County Manager Column from July 7, 2020

This column was originally published as a "From the County Manager" column on our employee intranet

Charting a course for economic competitiveness and inclusion

This morning our commissioners — acting as Ramsey County’s Housing and Redevelopment Authority — held a very eye-opening workshop about the role of housing in economic competitiveness and inclusion. Following our Strategic Priority — Comprehensive Economic Development to Build Prosperity — today’s conversation serves as an important step in moving forward alongside our community to implement a vision plan with actions that address current and future needs for affordable housing and reducing racially-based economic disparities in Ramsey County.   

A presentation by our Community & Economic Development department and a number of partners is the result of months of research, data collection and conversation with community. Drawing on the respective expertise of the partners, the presentation provides a comprehensive look at housing in Ramsey County as well as a fiscal health analysis based on property taxes and values. The presentation also begins to identify policy options to leverage efforts underway (such as our post-COVID-19 recovery efforts) and the strength of partnerships that emphasize affordable housing development centered around equity and economic inclusion. Future presentations to the board will focus on other aspects of the plan: job growth; wealth building; and placemaking.

This may all sound pretty wonky, but trust me, the presenters do an excellent job of bringing this together in a way that involves storytelling and images that make it easy to follow. In a nutshell, we have some urgent work to do as a community to address racial disparities with respect to housing access.

I strongly encourage you to watch the presentation for yourself – it’s about 60 minutes long. If you can’t finish it in one sitting, it’s worth revisiting to understand just how this work ties to efforts in every part of our organization – across all Service Teams and departments in one way or another.

Watch the presentation and discussion

If you’re not convinced – here are some details from the presentation that you may be unfamiliar with:

  • Nearly 34,000 of Ramsey County's households live at less than 30% of the average median income – that’s less than $30,000 for a family of four. More than 60% of all Indigenous households in Ramsey County meet this definition, as well as 38% of our African American households. 84% of all households at this income tier pay more than 30% of their income for housing – often making it difficult to afford housing and food, clothing, transportation and medical care (this is referred to as "cost burden").  
  • Among Ramsey County’s cities, average home values are lowest in Mounds View, North St. Paul and Lauderdale, and dramatically highest in North Oaks – with a difference of more than $400,000 according to census figures through 2018. The same figures show that median rent is dramatically higher in Arden Hills than the rest of our cities – at an average monthly rent of about $1,600, that’s more than 1.6 times higher than St. Anthony, Vadnais Heights or Roseville and about 1.8 times higher than Saint Paul. The median rent in Ramsey County was at about $970. Additionally, through 2019, rents across Ramsey County were increasing by 8-10% or more.
  • In Ramsey County, we currently have a gap of 15,000 rental units at the price point affordable by our families earning less than 30% of average median income. Creation of affordable housing is significantly lagging both current and future demand based on regional population forecasts.
  • The legacy of redlining practices and racial covenants of the early 20th century continue to have clear negative economic impacts today on many neighborhoods – particularly in Saint Paul. This Pioneer Press article from about a year ago explains this practice.
  • Every county in the Twin Cities metro (except Ramsey County) has utilized some type of separate levy authority through development authorities to support some or all of its economic development programs including for affordable housing support. 

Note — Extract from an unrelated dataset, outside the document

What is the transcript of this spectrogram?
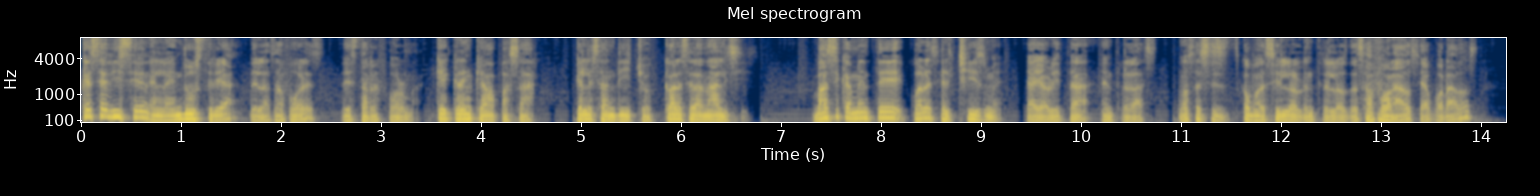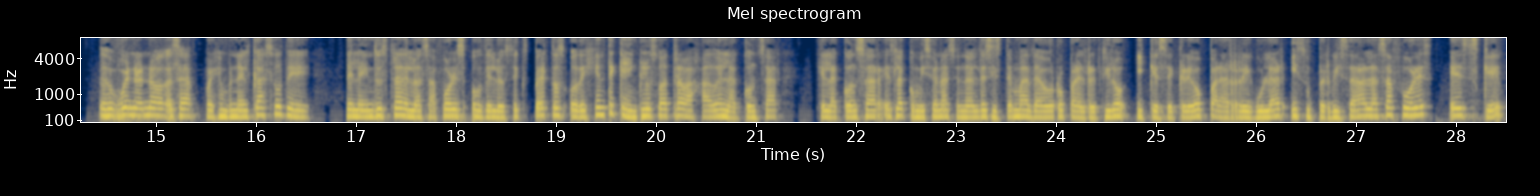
¿Qué se dice en la industria de las Afores de esta reforma? ¿Qué creen que va a pasar? ¿Qué les han dicho? ¿Cuál es el análisis? Básicamente, ¿cuál es el chisme que hay ahorita entre las, no sé si es cómo decirlo, entre los desaforados y aforados? Eh, bueno, no, o sea, por ejemplo, en el caso de, de la industria de los afores o de los expertos o de gente que incluso ha trabajado en la CONSAR, que la CONSAR es la Comisión Nacional de Sistema de Ahorro para el Retiro y que se creó para regular y supervisar a las afores, es que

These are just a few of the facts and hard truths that we face as we build a community-centered and informed economic development plan that uses our organizational resources, strategies, programs and commitment to our vision of a community where all are valued and thrive.      

The good news is that the presentation and subsequent conversation lay out well-reasoned, data-driven and realistic options for the way forward. Please watch the video for yourself for the details, but — spoiler alert! — they focus on:

  • Improving and preserving affordable rents and home prices.
  • Addressing racial disparities among those who are most cost-burdened.
  • Increasing the amount and type of housing options for lowest-income families.

Thanks to Community & Economic Development for their leadership in this area — both within our organization and in the broader region building valuable partnerships and our credibility. It’s been less than two years since our organization has invested in the addition of the director-level position to this department and we thank Kari Collins and her team — as well as our partners — for all their hard work that has brought us a long way in a short time.